#### Exercise details
What is needed is a copy of each line in the listing that contains "speech".

§

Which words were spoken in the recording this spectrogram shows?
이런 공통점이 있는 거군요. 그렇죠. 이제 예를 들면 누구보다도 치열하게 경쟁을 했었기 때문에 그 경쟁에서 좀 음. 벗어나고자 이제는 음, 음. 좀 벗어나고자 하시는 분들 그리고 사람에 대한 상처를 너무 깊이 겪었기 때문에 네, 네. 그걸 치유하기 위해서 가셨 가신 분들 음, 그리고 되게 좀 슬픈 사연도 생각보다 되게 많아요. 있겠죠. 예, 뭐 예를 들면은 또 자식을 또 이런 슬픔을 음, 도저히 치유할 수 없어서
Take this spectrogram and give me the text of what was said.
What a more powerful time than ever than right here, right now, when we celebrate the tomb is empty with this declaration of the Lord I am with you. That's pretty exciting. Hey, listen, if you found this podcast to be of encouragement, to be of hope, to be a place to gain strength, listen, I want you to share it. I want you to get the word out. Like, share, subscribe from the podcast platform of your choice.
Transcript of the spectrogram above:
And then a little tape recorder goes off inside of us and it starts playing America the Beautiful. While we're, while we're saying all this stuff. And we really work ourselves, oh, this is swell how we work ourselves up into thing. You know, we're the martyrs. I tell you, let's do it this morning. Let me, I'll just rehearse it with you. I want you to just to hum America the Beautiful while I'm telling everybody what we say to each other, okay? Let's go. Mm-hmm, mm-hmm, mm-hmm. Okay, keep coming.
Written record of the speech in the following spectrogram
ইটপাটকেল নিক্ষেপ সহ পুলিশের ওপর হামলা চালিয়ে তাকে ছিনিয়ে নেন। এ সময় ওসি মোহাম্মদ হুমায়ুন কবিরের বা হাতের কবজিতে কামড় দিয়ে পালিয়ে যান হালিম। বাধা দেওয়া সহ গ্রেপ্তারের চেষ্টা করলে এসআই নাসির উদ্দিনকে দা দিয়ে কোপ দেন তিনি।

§

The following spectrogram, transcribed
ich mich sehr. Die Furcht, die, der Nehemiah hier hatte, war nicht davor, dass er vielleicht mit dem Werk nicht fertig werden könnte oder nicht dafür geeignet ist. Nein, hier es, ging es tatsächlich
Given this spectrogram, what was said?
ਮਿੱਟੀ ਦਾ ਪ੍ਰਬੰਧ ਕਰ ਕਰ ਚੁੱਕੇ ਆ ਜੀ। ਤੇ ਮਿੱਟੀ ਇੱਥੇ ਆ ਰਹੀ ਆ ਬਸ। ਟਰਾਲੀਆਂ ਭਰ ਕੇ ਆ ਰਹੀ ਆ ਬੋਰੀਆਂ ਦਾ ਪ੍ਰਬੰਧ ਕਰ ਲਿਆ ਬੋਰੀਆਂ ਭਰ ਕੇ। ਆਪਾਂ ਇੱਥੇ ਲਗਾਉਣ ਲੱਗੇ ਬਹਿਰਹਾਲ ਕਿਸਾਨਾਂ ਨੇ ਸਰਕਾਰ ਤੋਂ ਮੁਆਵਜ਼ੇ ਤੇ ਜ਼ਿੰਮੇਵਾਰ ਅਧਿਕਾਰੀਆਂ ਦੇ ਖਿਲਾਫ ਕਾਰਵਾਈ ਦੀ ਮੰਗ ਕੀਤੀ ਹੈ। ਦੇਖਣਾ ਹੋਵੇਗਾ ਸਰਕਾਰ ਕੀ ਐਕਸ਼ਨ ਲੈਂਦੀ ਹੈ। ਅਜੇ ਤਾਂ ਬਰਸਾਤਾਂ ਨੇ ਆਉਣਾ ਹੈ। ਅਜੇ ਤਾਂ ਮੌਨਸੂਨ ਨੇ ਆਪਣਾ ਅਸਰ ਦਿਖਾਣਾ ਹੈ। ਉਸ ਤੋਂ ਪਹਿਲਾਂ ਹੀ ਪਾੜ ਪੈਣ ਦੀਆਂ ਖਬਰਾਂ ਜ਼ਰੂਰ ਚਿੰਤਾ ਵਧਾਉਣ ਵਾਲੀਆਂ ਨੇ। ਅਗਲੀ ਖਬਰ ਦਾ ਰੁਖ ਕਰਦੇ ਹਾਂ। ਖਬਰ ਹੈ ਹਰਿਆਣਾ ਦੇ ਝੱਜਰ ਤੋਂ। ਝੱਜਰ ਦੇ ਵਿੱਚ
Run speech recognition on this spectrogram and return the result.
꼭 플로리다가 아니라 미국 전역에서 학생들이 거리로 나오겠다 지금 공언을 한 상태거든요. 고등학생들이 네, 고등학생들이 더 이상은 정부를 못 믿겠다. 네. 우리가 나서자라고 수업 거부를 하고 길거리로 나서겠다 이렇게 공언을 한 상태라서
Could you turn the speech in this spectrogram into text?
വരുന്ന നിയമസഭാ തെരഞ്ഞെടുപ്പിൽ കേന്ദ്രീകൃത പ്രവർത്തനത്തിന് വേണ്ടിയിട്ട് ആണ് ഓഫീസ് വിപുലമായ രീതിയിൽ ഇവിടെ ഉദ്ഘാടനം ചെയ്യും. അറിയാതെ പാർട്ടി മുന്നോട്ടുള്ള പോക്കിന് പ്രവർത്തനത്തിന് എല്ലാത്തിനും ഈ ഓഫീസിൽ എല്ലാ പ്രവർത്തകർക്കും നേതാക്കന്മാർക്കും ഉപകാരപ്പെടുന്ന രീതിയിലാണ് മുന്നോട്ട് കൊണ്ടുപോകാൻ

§

#### Reply to the exercise
Written record of the speech in the following spectrogram
Run speech recognition on this spectrogram and return the result.
Could you turn the speech in this spectrogram into text?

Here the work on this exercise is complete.